Perhaps at no other time in our cultural history have we been as preoccupied with the way we look physically. It’s an interest—bordering on obsession—that coincides with an increasing epidemic of obesity among adults, children—even pets.
Diet and exercise is the best answer we’ve been able to come up with to tackle our expanding waistlines. And yet, as most of us are painfully aware, trendy diets rarely work: their effects are temporary and after we’ve lost a few pounds or simply given up on the whole project we often return to the habits and patterns of eating that put us in our fat jeans in the first place. Many of us have also figured out that you can work out every day and still feel like you’re stuffing 10 lbs of sugar in a 5 lb sack when you get dressed in the morning.

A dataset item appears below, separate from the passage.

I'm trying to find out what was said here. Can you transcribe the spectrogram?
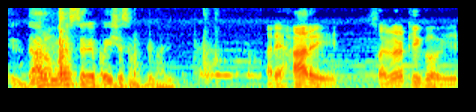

Diet drama: It’s enough to make a gal want to bury her head in a pile of cupcakes.
A new documentary is attempting to shift the focus from the endless cycle of eating to be skinny to eating for overall health, however. Called Hungry for Change, the documentary, which was made by filmmakers and nutritional consultants James Colquhoun and Laurentine ten Bosch (Food Matters), is free to watch online until March 31.
Complete with interviews from a host of popular nutrition and health experts—it ranges from academics such as Dr. Christiane Northrup to lifestyle gurus such as Dr. Alejander Junger author of the detox diet book, Clean—Hungry for Change focuses not only on what we’re eating as a culture but it also explores the reasons why.
For example, one reason we may choose to tuck into a blueberry muffin that’s roughly the size of an airport pillow and contains not one blueberry in its mix, may be due to the chemical makeup of convenience foods that are engineered to keep our minds and bodies in craving mode, suggest the experts in the film.
The 90-minute film, which targets the familiar ‘bad boys’ of our convenience food culture—high fructose corn syrup, MSG, aspartame, to name a few—may offer yo-yo dieters some relief from the cycle of self-hatred. It’s not our natural urge to store fats that’s the problem it suggests, it’s the way that state is exploited through the use of highly addictive chemicals in so many processed foods.
As one expert put it: “We’re not eating food, we’re eating food-like products.” And those products, perhaps not unlike cigarettes suggests the film, are crafted to keep us wanting more.
To watch the film, see the link here.